If the moon is colonized someday, perhaps anthropocentrists will have found their dream location. Meanwhile, since we cannot survive as this planet's sole residents, we need to accept our non-human fellow voyagers and respect the roles they play.

(5) Alley Cat Allies does not feed alley cats. It serves as an advocate for free-roaming cats and promotes Trap-Neuter-Return[-Monitor]. But it does not feed them. All feeding is done by volunteer caretakers.

It is regrettable that the situation described above has been allowed to deteriorate so far. If anyone else experiences a similar problem, I strongly urge him/her to determine who is feeding the cats and explain the issue(s) in straightforward, non-emotional language. Righteous indignation may feel good for a minute, but it does nothing (at best) toward solving any cat-related problems.

Anonymous said...

KL, you ARE a misconception! If you want to feed cats, feed 'em on your own property -- don't inflict them on poor victims like the man who just wants his OWN HOUSE AND PROPERTY to himself! You have no right to ruin this for him! Plus, those cats are killing "our fellow voyagers" in unbelievable numbers -- I've seen it happen, they kill the birds and other beautiful animals my kids and I love so much and there are too freeking many of them and as this man has experienced, people like YOU just help create more cat-related problems, ruining the world for the rest of us! Wake up and learn to be truly respectful and kind!

Anonymous said...

I'm going to chime in about the raccoons with a little truth one of the commenters above left out of their ode to raccons. Raccoons transmit rabies, and unless all of these feral cats are innoculated annually, and kept inside for 28 days, they have the potential to transmit rabies after tangling with an infected racoon.

Anonymous said...

The keepers of the feral cat colonies are over-feeding the cats. Have you looked at some of the cats in the alleys in Bloomingdale? If there's a BMI for cats, then these mugs are morbidly obese. Fat, fat, fat. some of them are so obese that they have to work to scramble under fences and climb up them. So let me get this straight. You're "helping" these feral cats by feeding them, but you're over-feeding them. Thereby, turning healthy animals into unhealthy ones, giving them chronic illnesses, and actually shortening their life spans. Way to go! If you want to be responsible, be responsible.

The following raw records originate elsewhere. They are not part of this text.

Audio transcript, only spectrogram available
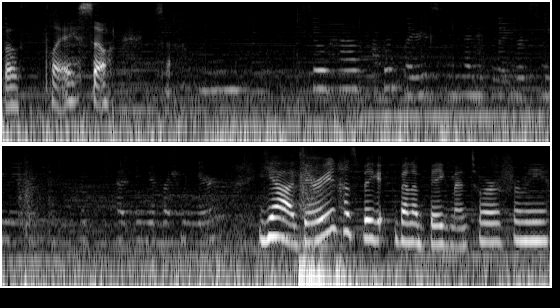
both play, so. so. So have other players been kind of mentors to you in, in your freshman year? Yeah, Darian has big, been a big mentor for me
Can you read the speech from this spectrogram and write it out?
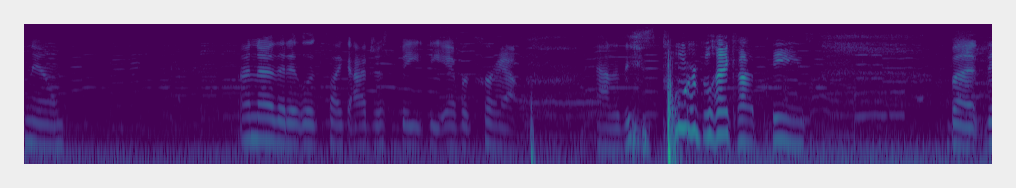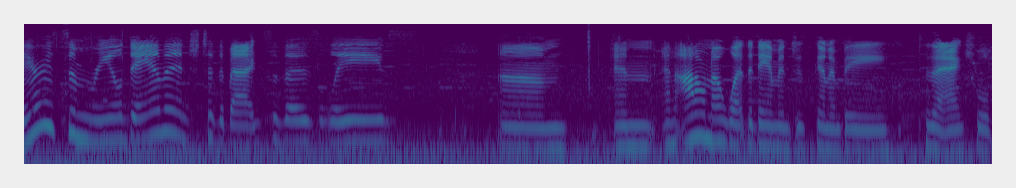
Now, I know that it looks like I just beat the ever crap out of these poor black eyed peas. But there is some real damage to the backs of those leaves. Um, and, and I don't know what the damage is going to be to the actual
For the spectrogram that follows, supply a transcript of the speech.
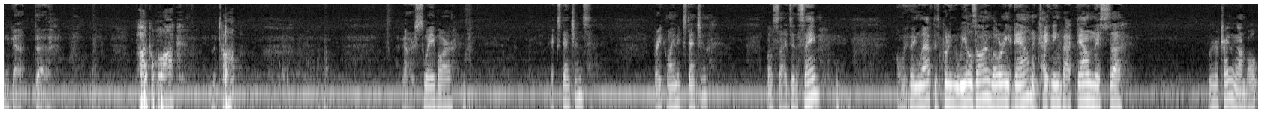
We got the puck block in the top. Got our sway bar extensions, brake line extension. Both sides are the same. Only thing left is putting the wheels on, lowering it down, and tightening back down this uh, rear trailing arm bolt.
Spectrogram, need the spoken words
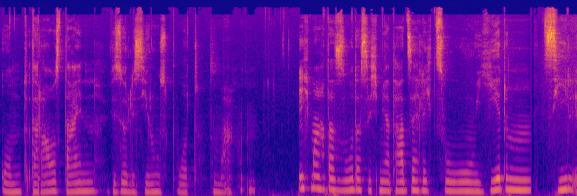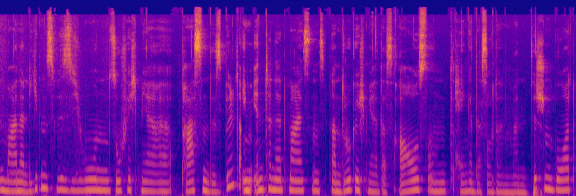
und daraus dein Visualisierungsboard machen. Ich mache das so, dass ich mir tatsächlich zu jedem Ziel in meiner Lebensvision suche ich mir passendes Bild im Internet meistens, dann drucke ich mir das aus und hänge das oder in mein Vision Board.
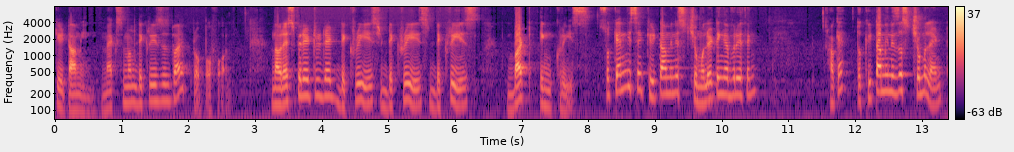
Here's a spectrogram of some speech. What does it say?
ketamine. Maximum decrease is by propofol. Now respiratory rate decrease decrease decrease but increase. So can we say ketamine is stimulating everything? Okay. So ketamine is a stimulant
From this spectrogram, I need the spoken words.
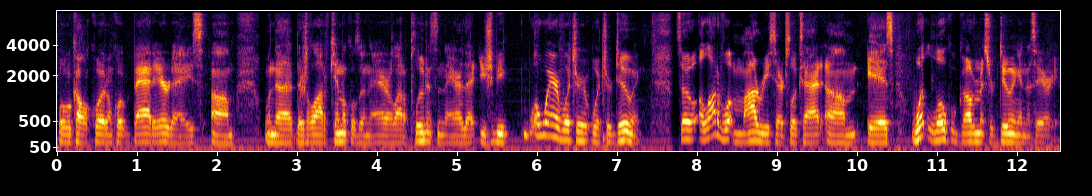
what we call quote unquote bad air days, um, when the, there's a lot of chemicals in the air, a lot of pollutants in the air, that you should be aware of what you're what you're doing. So a lot of what my research looks at um, is what local governments are doing in this area,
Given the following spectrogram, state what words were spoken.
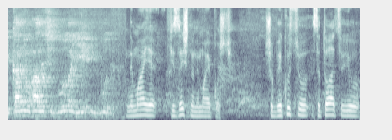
Лікарня в Галичі була, є і буде. немає фізично немає коштів. Щоб якусь цю ситуацію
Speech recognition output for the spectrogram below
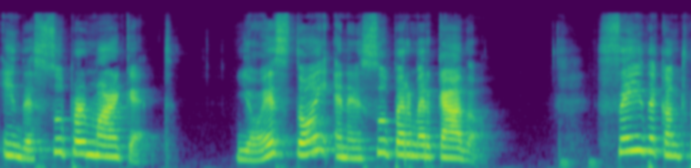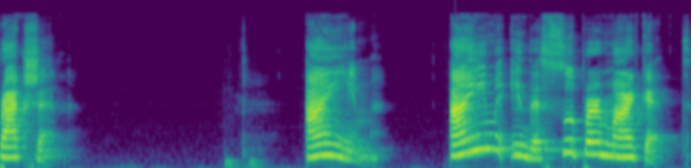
in the supermarket. Yo estoy en el supermercado. Say the contraction. I'm. I'm in the supermarket.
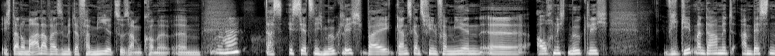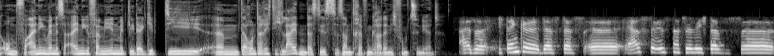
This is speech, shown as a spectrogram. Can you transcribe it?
ich da normalerweise mit der Familie zusammenkomme. Ähm, mhm. Das ist jetzt nicht möglich, bei ganz, ganz vielen Familien äh, auch nicht möglich. Wie geht man damit am besten um? Vor allen Dingen, wenn es einige Familienmitglieder gibt, die ähm, darunter richtig leiden, dass dieses Zusammentreffen gerade nicht funktioniert. Also ich denke, dass das äh, Erste ist natürlich, dass, äh,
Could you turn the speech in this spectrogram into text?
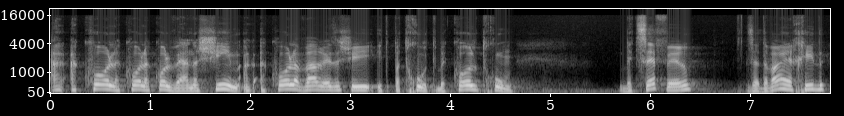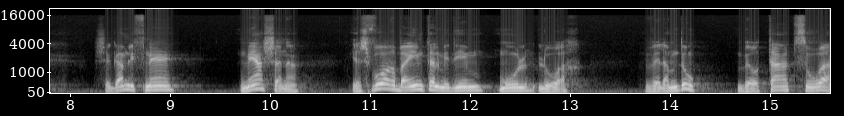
הכל, הכל, הכל, ואנשים, הכל עבר איזושהי התפתחות בכל תחום. בית ספר זה הדבר היחיד שגם לפני 100 שנה ישבו 40 תלמידים מול לוח ולמדו באותה צורה.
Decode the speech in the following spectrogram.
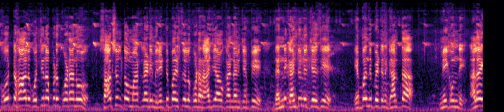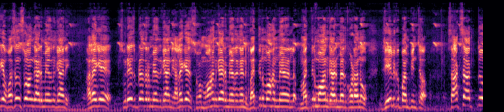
కోర్టు హాల్కి వచ్చినప్పుడు కూడాను సాక్షులతో మాట్లాడి మీరు ఎట్టి పరిస్థితుల్లో కూడా రాజీ అవ్వకండి అని చెప్పి దాన్ని కంటిన్యూ చేసి ఇబ్బంది పెట్టిన ఘనత మీకుంది. అలాగే వసంత్ స్వామి గారి మీద కానీ అలాగే సురేష్ బ్రదర్ మీద కానీ అలాగే మోహన్ గారి మీద కానీ బత్తిన మోహన్ మీద మత్తిన మోహన్ గారి మీద కూడాను జైలుకు పంపించాం. సాక్షాత్తు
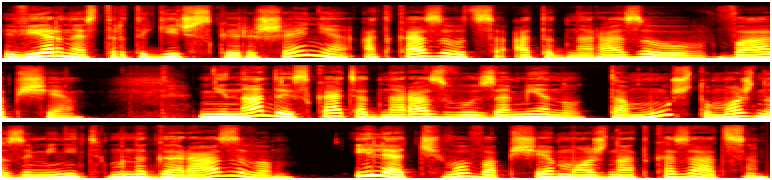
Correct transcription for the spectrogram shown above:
Верное стратегическое решение — отказываться от одноразового вообще. Не надо искать одноразовую замену тому, что можно заменить многоразовым или от чего вообще можно отказаться.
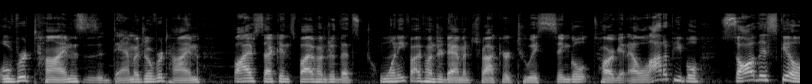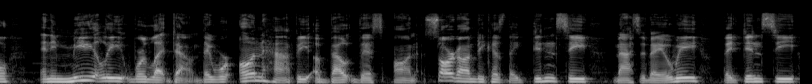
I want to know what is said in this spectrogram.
over time this is a damage over time five seconds 500 that's 2500 damage factor to a single target. And a lot of people saw this skill and immediately were let down. They were unhappy about this on Sargon because they didn't see massive AoE they didn't see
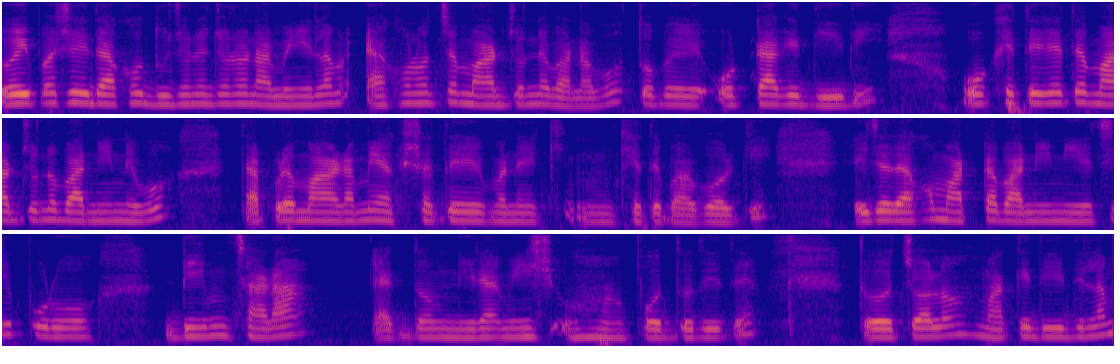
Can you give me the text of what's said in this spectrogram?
তো এই পাশেই দেখো দুজনের জন্য নামিয়ে নিলাম। এখন হচ্ছে মার জন্য বানাবো। তবে ওরটা আগে দিয়ে দিই। ও খেতে খেতে মার জন্য বানিয়ে নেব। তারপরে মা আর আমি একসাথে মানে খেতে পারব আর কি। এই যে দেখো মারটা বানিয়ে নিয়েছি পুরো ডিম ছাড়া একদম নিরামিষ পদ্ধতিতে। তো চলো মাকে দিয়ে দিলাম।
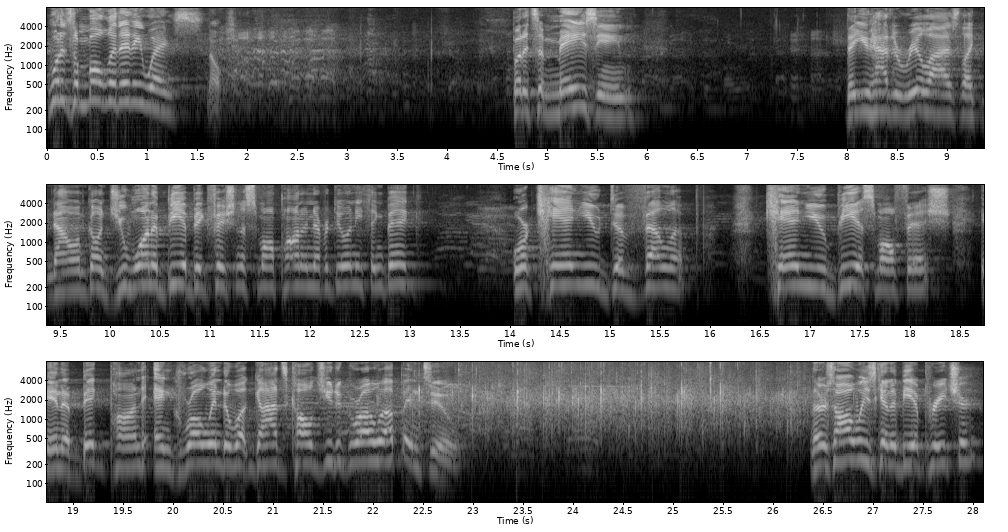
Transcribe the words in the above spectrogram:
What is a mullet, anyways? No. But it's amazing that you had to realize, like, now I'm going. Do you want to be a big fish in a small pond and never do anything big? Or can you develop? Can you be a small fish in a big pond and grow into what God's called you to grow up into? There's always going to be a preacher,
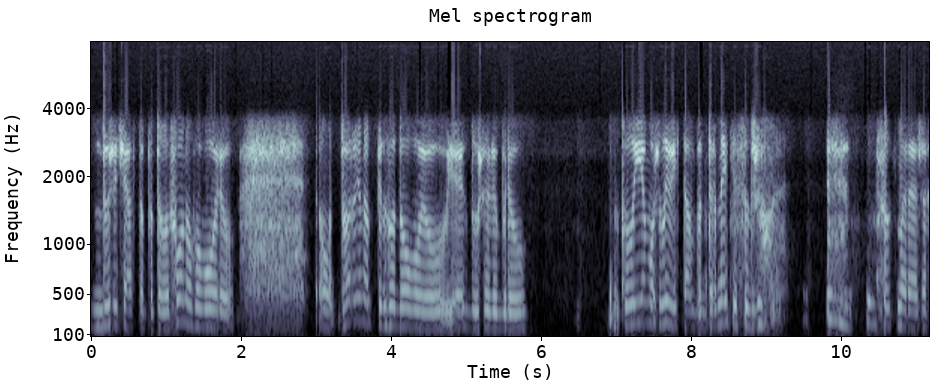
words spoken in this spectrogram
дуже часто по телефону говорю. Тваринок підгодовую, я їх дуже люблю. Коли є можливість, там в інтернеті сиджу в соцмережах.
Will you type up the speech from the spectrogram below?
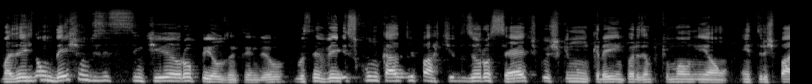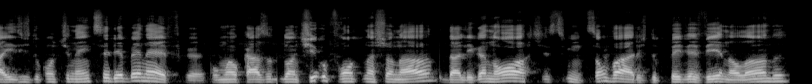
Mas eles não deixam de se sentir europeus, entendeu? Você vê isso com o caso de partidos eurocéticos que não creem, por exemplo, que uma união entre os países do continente seria benéfica, como é o caso do antigo Front Nacional, da Liga Norte, sim, são vários, do PVV na Holanda,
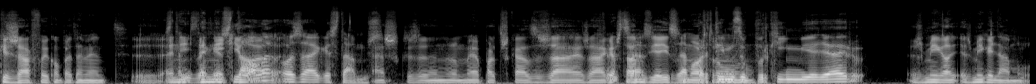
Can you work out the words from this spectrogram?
que já foi completamente uh, Estamos aniquilada. ou já a gastámos? Acho que já, na maior parte dos casos já, já a gastámos já, e é isso já que mostra. partimos um... o porquinho milheiro esmigalhámo-lo.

Anonymous said...

Ignorance is strength. Happy to see Bloomingdale has a lot of strong neighbors.

Entitlement is strength too...